• _THE TASK_
In the entries below, find the line containing "Transcription of this spectrogram" and the line containing "what is said in spectrogram". Copy those two lines and everything between them exactly, without the pictures.

• _DATA_
******
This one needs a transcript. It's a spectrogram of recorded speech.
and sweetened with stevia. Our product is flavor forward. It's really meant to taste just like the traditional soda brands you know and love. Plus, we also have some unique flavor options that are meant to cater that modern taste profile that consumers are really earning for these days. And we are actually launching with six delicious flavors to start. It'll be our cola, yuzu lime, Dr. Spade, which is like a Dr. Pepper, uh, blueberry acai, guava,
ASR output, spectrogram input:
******
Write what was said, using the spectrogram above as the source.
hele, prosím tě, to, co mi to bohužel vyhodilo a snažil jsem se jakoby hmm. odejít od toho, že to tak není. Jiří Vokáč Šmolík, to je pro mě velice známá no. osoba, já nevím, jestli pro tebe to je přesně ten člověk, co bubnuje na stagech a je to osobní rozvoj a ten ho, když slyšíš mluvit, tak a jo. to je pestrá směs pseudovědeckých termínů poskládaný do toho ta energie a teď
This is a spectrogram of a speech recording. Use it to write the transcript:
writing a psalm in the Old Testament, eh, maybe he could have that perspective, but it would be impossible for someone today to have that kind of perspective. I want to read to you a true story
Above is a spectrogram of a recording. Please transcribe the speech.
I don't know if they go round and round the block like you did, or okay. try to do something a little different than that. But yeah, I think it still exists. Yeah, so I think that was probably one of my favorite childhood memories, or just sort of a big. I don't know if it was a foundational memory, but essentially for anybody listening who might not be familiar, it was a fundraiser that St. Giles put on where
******
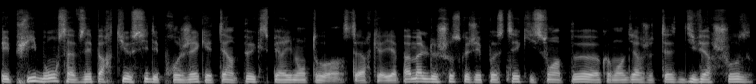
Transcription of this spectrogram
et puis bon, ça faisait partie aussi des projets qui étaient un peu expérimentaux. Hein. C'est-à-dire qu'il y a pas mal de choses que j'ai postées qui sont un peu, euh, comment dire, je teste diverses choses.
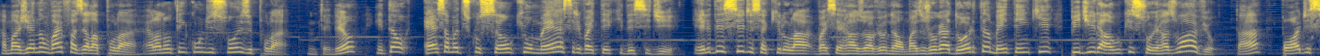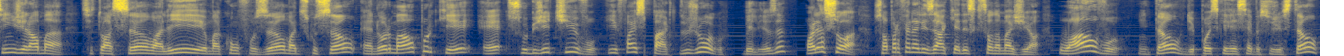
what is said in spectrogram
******
• _ANSWER_
Transcription of this spectrogram
et puis bon, ça faisait partie aussi des projets qui étaient un peu expérimentaux. Hein. C'est-à-dire qu'il y a pas mal de choses que j'ai postées qui sont un peu, euh, comment dire, je teste diverses choses.
what is said in spectrogram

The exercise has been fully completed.